%%
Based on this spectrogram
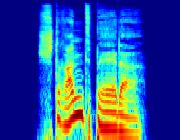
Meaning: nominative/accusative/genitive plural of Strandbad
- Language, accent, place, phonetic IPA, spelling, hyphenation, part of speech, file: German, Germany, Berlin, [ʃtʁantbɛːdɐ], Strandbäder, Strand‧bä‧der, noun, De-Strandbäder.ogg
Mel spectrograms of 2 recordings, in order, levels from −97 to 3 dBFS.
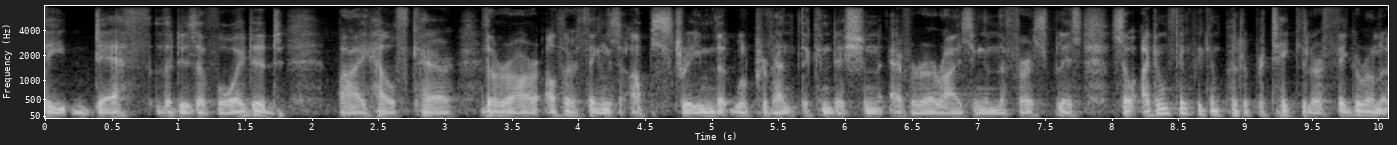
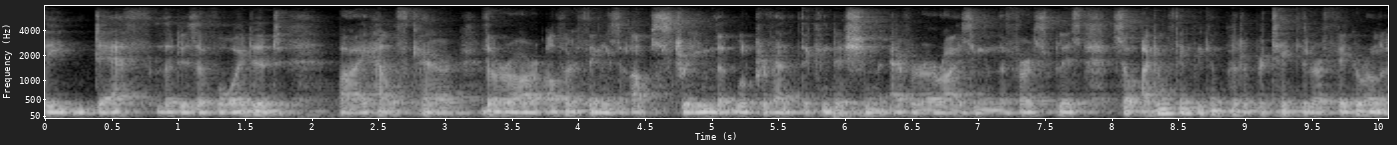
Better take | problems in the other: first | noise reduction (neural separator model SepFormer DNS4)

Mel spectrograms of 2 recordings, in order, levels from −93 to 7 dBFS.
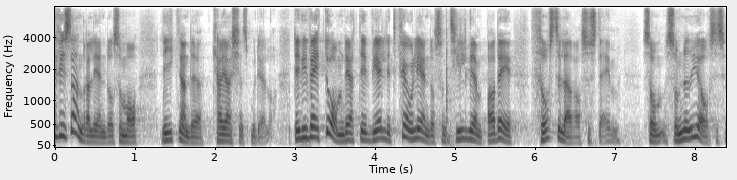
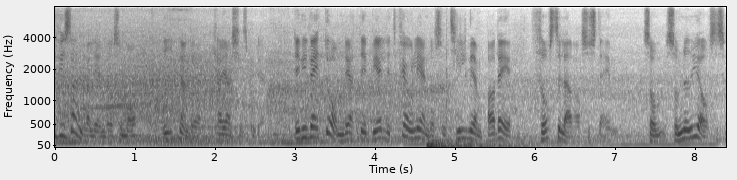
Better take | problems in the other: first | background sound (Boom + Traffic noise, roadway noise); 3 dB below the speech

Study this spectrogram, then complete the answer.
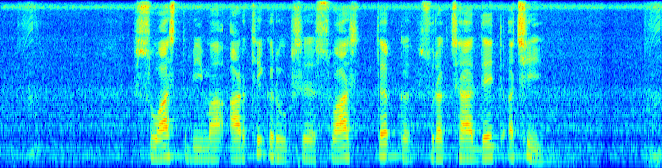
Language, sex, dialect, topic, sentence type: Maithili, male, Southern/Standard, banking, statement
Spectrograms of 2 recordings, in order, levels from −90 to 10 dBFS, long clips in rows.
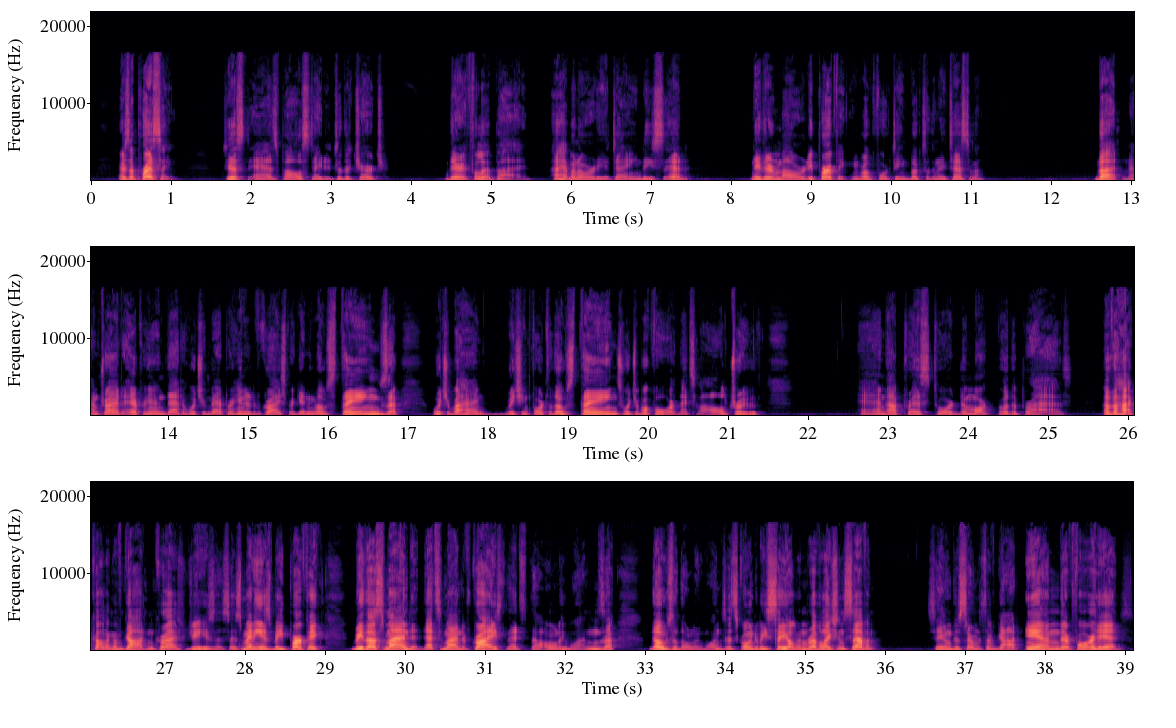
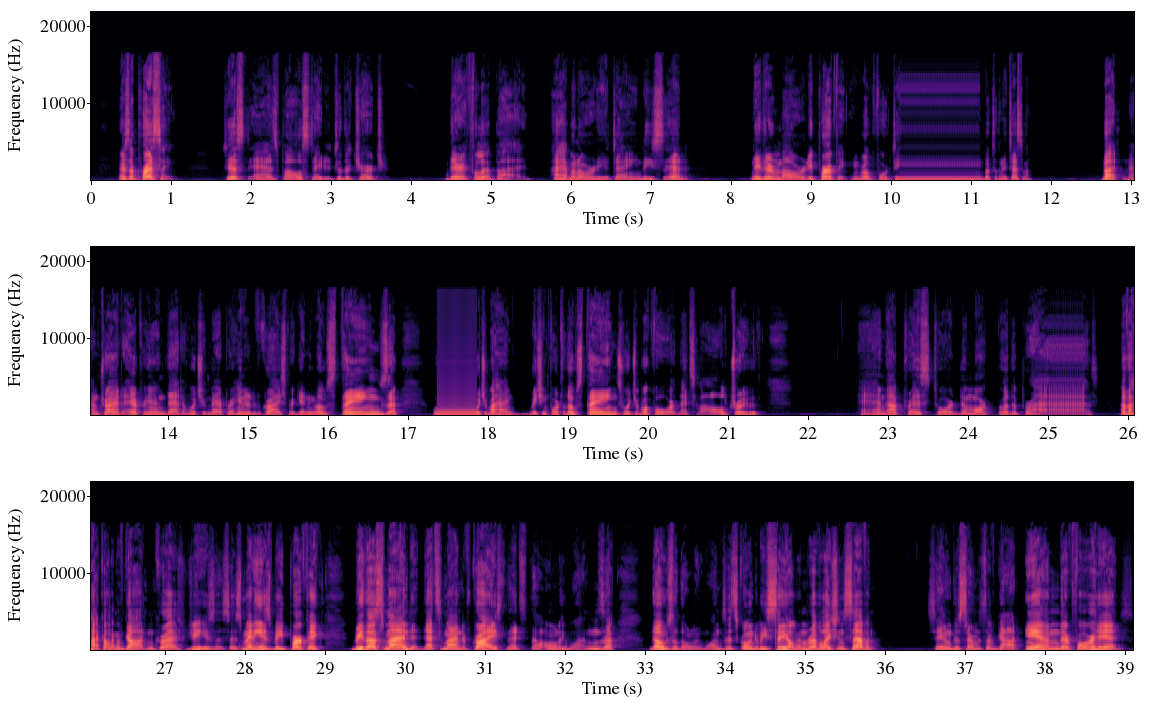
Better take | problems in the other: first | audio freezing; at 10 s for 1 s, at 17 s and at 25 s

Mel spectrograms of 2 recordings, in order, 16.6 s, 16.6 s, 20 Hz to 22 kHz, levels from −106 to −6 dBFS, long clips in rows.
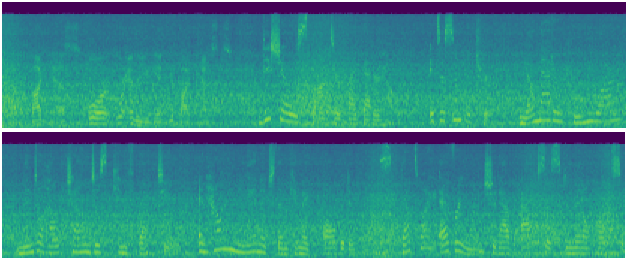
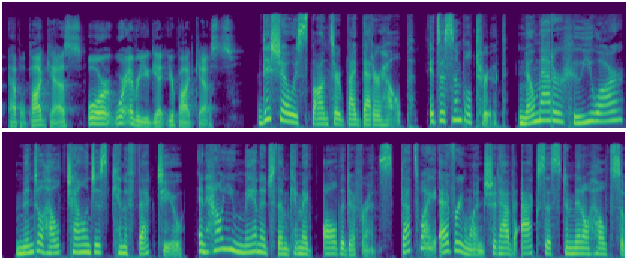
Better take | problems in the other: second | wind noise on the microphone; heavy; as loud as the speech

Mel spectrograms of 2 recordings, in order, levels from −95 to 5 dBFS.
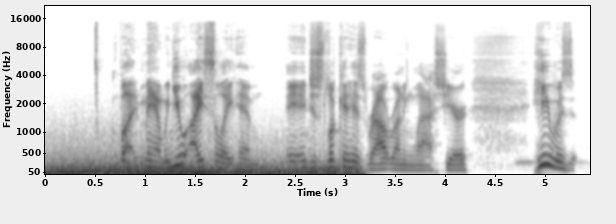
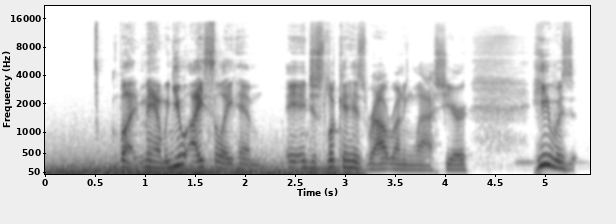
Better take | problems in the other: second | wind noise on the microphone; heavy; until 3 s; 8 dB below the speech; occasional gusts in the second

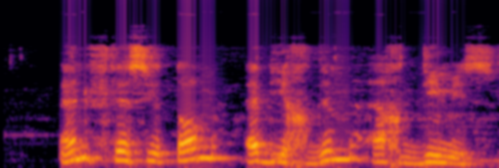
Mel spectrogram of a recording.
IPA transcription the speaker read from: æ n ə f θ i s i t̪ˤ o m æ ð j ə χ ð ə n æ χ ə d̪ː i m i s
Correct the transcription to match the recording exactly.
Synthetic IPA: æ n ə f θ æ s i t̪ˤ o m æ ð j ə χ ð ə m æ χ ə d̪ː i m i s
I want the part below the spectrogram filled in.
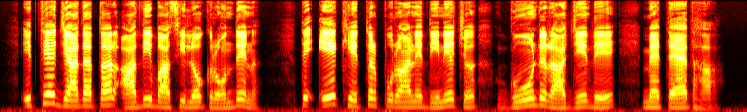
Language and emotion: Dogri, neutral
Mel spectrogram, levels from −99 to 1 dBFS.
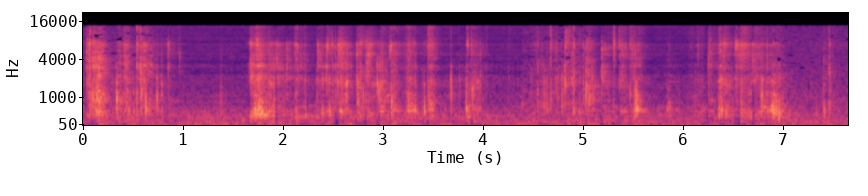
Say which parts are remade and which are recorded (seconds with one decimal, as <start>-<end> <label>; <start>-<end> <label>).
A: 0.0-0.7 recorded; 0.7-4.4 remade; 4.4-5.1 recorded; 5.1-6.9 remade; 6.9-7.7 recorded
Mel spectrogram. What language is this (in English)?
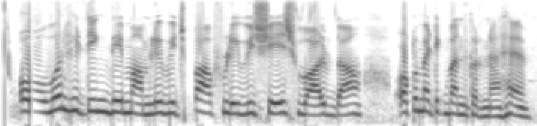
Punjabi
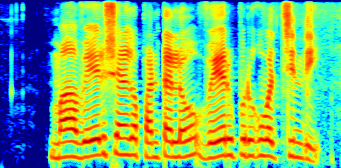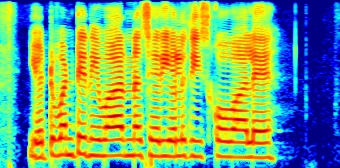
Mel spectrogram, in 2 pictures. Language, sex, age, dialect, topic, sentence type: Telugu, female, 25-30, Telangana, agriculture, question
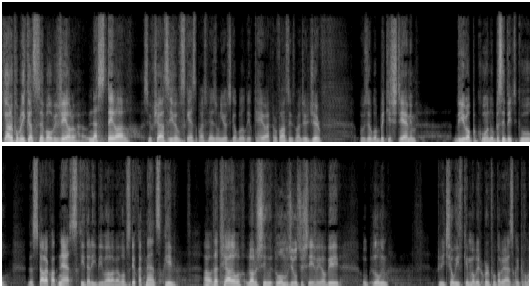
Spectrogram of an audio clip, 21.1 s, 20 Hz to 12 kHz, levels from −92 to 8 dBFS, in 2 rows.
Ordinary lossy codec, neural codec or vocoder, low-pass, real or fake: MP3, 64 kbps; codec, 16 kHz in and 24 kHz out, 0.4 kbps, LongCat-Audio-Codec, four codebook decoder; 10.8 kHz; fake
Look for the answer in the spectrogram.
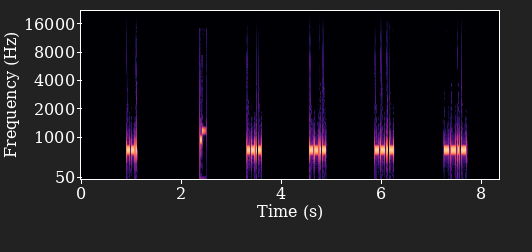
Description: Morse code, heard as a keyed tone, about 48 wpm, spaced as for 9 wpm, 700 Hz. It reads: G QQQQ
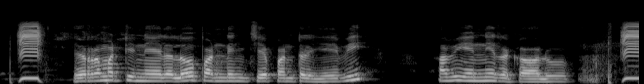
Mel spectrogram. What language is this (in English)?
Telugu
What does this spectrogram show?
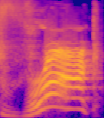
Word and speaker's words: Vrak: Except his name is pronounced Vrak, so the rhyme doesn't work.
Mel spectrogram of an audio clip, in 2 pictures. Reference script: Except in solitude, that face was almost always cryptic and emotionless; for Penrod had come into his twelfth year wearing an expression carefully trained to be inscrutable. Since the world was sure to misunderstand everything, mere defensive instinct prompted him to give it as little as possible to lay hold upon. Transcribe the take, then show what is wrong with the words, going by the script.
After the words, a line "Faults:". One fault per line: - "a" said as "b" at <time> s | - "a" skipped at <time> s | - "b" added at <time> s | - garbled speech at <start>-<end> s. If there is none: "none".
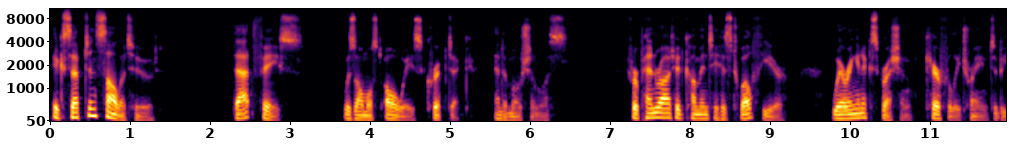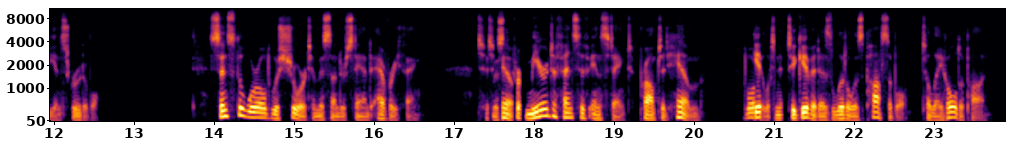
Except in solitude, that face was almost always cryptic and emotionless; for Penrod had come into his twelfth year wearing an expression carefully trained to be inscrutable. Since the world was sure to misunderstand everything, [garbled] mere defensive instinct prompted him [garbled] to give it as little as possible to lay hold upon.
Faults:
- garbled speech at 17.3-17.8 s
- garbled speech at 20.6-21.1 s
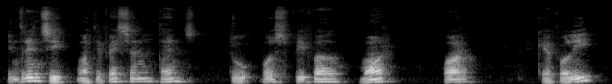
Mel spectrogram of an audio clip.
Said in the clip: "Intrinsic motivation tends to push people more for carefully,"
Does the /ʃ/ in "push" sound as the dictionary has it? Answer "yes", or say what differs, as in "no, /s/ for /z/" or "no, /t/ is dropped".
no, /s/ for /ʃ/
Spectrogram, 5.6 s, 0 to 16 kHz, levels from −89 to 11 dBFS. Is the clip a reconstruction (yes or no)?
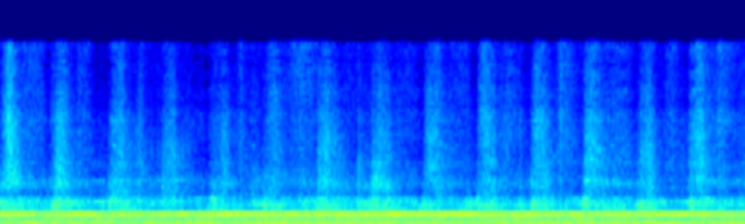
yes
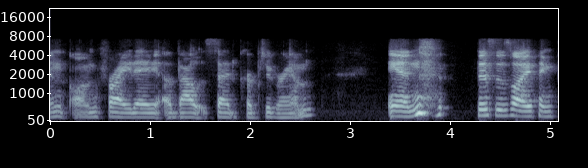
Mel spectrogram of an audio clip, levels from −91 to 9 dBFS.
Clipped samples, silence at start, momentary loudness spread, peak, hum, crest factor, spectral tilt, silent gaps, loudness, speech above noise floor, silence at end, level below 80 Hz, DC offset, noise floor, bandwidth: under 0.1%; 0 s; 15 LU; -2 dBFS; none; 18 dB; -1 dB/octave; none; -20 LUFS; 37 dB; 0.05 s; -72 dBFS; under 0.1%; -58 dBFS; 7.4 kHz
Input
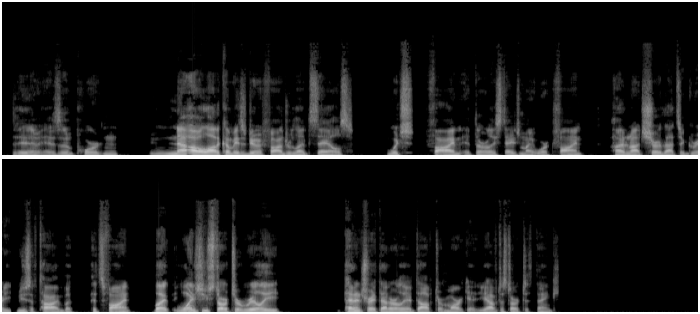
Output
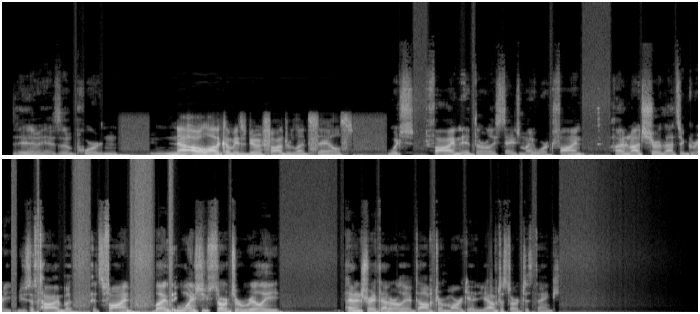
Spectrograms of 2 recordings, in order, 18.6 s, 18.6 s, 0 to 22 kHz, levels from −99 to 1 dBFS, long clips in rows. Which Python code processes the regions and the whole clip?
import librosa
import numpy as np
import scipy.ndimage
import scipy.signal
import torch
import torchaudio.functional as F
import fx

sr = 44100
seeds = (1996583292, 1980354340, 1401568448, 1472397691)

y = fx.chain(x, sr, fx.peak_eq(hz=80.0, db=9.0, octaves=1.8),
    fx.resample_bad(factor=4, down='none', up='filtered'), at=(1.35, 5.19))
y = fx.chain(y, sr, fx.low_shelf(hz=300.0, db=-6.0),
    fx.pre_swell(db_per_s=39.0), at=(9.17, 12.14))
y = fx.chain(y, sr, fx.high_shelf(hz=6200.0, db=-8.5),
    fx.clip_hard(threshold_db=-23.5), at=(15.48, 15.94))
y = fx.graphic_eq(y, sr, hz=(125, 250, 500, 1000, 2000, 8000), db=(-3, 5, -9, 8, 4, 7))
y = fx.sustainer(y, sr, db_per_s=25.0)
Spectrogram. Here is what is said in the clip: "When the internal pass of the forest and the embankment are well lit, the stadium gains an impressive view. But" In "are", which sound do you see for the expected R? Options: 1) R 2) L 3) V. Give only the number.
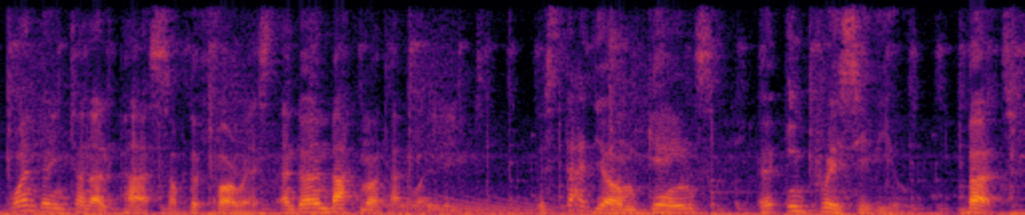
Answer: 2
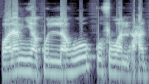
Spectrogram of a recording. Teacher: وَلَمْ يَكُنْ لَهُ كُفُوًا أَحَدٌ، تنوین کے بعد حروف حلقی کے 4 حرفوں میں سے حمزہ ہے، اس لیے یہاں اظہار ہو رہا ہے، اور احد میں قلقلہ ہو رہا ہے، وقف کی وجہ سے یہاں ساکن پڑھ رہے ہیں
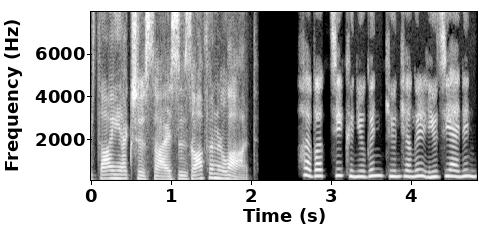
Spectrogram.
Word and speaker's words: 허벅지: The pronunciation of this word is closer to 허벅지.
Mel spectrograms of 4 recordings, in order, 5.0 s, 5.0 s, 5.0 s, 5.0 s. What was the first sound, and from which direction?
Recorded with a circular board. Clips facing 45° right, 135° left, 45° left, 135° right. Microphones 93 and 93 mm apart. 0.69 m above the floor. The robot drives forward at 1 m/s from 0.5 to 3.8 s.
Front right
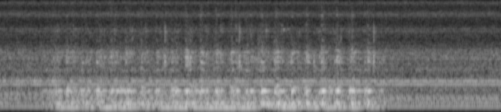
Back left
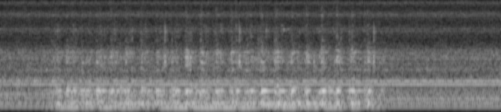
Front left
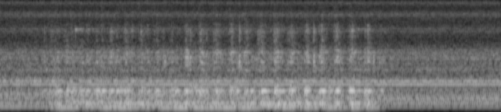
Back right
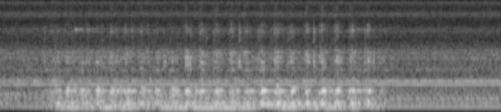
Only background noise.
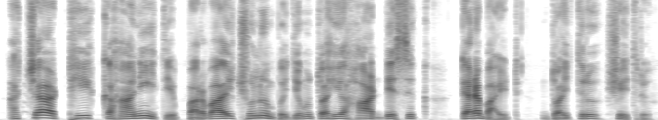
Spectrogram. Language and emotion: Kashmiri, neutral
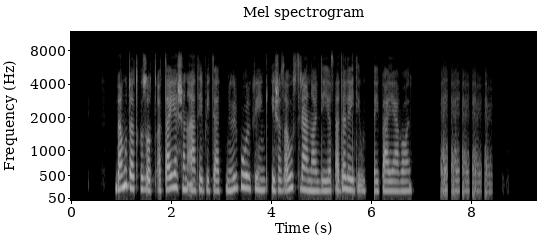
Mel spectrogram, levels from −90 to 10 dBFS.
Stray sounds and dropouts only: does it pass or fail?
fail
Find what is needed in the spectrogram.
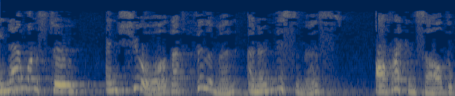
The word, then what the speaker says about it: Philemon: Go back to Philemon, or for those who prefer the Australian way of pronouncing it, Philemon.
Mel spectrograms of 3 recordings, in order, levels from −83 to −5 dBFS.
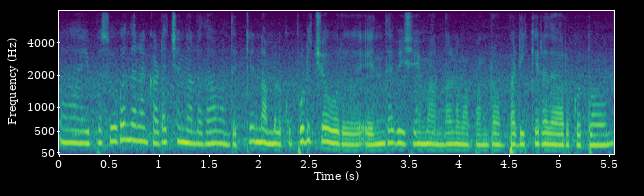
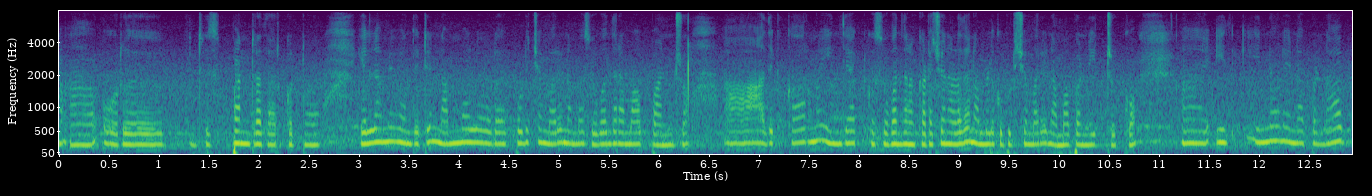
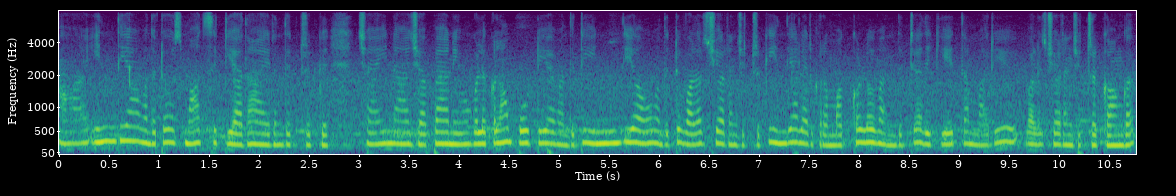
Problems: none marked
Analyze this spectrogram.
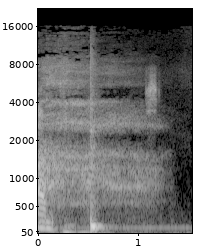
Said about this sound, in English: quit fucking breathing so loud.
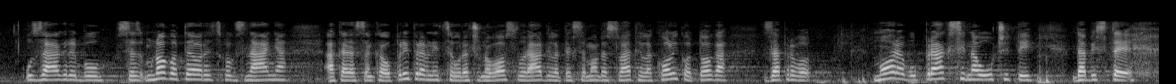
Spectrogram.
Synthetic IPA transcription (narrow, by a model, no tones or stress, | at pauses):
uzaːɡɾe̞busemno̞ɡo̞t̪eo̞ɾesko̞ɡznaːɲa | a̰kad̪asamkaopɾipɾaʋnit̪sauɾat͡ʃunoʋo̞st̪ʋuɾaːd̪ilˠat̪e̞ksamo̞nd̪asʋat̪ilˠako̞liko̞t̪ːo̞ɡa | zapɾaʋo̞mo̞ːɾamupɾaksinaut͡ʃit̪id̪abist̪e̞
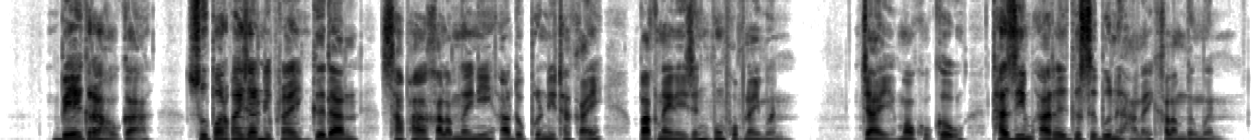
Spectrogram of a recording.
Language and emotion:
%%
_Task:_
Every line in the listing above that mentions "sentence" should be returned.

_Answer below:_
Language, sex, dialect, topic, sentence type: Maithili, male, Southern/Standard, banking, statement
Mel spectrogram, in 2 pictures. Language, sex, age, dialect, topic, sentence type: Telugu, female, 25-30, Telangana, agriculture, question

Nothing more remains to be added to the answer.